- The ECMA specification runs to some 6,000 pages, impossible to review in any meaningful fashion within the 30 days permitted.
- The concept of the standard potentially conflicts with the ISO body’s own stated goal of "one standard, one test, and one conformity assessment procedure accepted everywhere." ECMA has been publicly slated as an alternative to an already existing and ratified open document standard, ISO/IEC 26300:2006.
- There appears to be internal inconsistencies within the proposed standard and significant conflicts with existing ratified ISO standards, including ISO8601 (Representation of Dates and Times), ISO639 (Codes for the representation of Names and Languages), ISO/IEC 8632 (Computer Graphics Metafiles) and more.
- There are numerous references to proprietary applications and behaviours which may be impossible to reproduce without potentially infringing patents granted to, in particular, Microsoft. No documentation as to proprietary behaviours is offered in many cases and no legal indemnification appears to be granted for either reverse engineering or re-implementation of these behaviours. This renders it legally and technically impossible for any organisation other that Microsoft to implement this standard, essentially prohibiting competition — the antithesis of ISO standards.
We would suggest that it is inappropriate to fast-track the processing of this proposed ECMA 376 standard and that it should be diverted from its present fast-track processing and should be remanded to Ecma International for: (i) harmonization with ISO/IEC 26300:2006, the OpenDocument standard; and numerous other standards that it contradicts; (ii) development of more suitable intellectual property documents that actually grant rights to implement the specification.

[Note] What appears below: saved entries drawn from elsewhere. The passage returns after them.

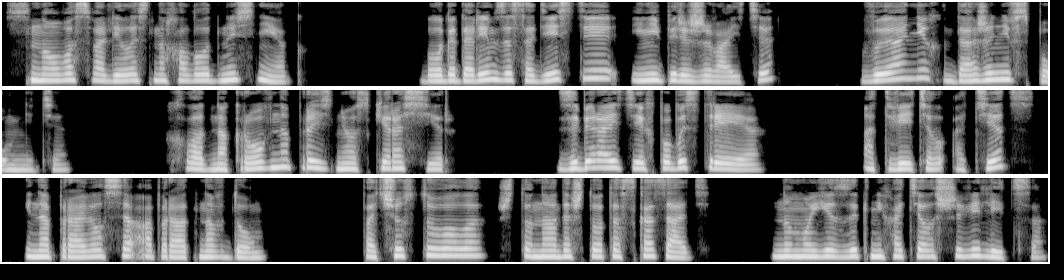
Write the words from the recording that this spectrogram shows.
Снова свалилась на холодный снег. Благодарим за содействие и не переживайте. Вы о них даже не вспомните. Хладнокровно произнес Кирасир. Забирайте их побыстрее, ответил отец и направился обратно в дом. Почувствовала, что надо что-то сказать, но мой язык не хотел шевелиться.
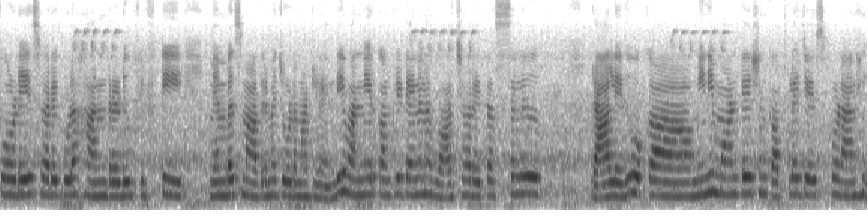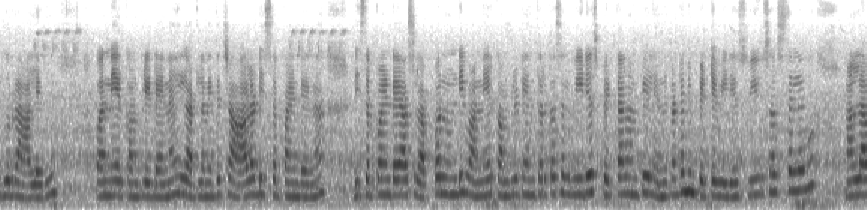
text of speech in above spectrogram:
ఫోర్ డేస్ వరకు కూడా హండ్రెడ్ ఫిఫ్టీ మెంబర్స్ మాత్రమే చూడమట్లయింది వన్ ఇయర్ కంప్లీట్ అయినా నాకు వాచ్ అవర్ అయితే అస్సలు రాలేదు. ఒక మినీ మానిటేషన్కి అప్లై చేసుకోవడానికి కూడా రాలేదు. వన్ ఇయర్ కంప్లీట్ అయినా ఇక అట్లనైతే చాలా డిసప్పాయింట్ అయినా. డిసప్పాయింట్ అయ్యి అసలు అప్పటి నుండి వన్ ఇయర్ కంప్లీట్ అయిన తర్వాత అసలు వీడియోస్ పెట్టాలనిపించలేదు ఎందుకంటే నేను పెట్టే వీడియోస్ వ్యూస్ వస్తలేవు మళ్ళీ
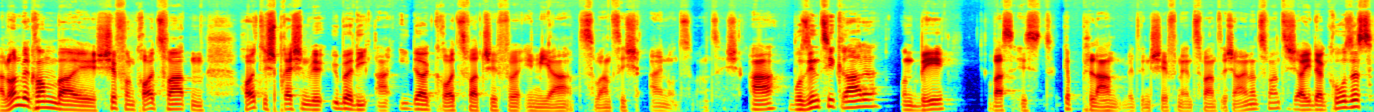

More information on this proposal, and an analysis to date of the document can be found at http://www.grokdoc.net/index.php/EOOXML_objections
Gareth Eason B.Eng, MIET, (Chairperson) , for an on behalf of the Irish Linux User Group.
There are probably other good letters out there and FSFE is also working on a letter of its own right now, but this example is very good for various reasons, including the right tone, the right style and some of the strongest arguments. Please consider writing a letter yourself, with your company or organisation. If you do, I recommend including the following arguments:
- OpenXML violates various ISO standards
A list of the standards violated can be found at http://www.grokdoc.net/index.php/EOOXML_objections#Ecma_376_contradicts_numerous_international_standards
- There is already an ISO standard for office documents
The usefulness of ISO is largely based on its stated principle of "one standard, one test and one conformity assessment procedure accepted everywhere." By accepting the OpenXML format, ISO would violate its own principles and undermine itself.
- OpenXML depends on undocumented, proprietary information
As documented here, Ecma 376 OpenXML depends on undisclosed, proprietary information of Microsoft.
- 6000 pages in 30 days
It is absolutely impossible to parse 200 pages of technical documentation per day with the diligence necessary for an organisation such as ISO.
The first three are very strong to explain why ISO should never approve OpenXML and instead give the format back to Ecma to be harmonised with the real and approved standard ISO/IEC 26300:2006, also known as Open Document Format (ODF). The last point shows that even if ISO is not willing to make this decision immediately, it should at least not be fast-tracked.
Microsoft is currently working very hard on many groups and organisations to bring just that about and make ISO accept OpenXML as an ISO standard through the fast-track. It is up to all groups and companies that value Open Standards to object to this now.
So please check this page for more information, advice on how to get in touch, and contact details of the various parties that need to be informed about the objections.
Spread the word!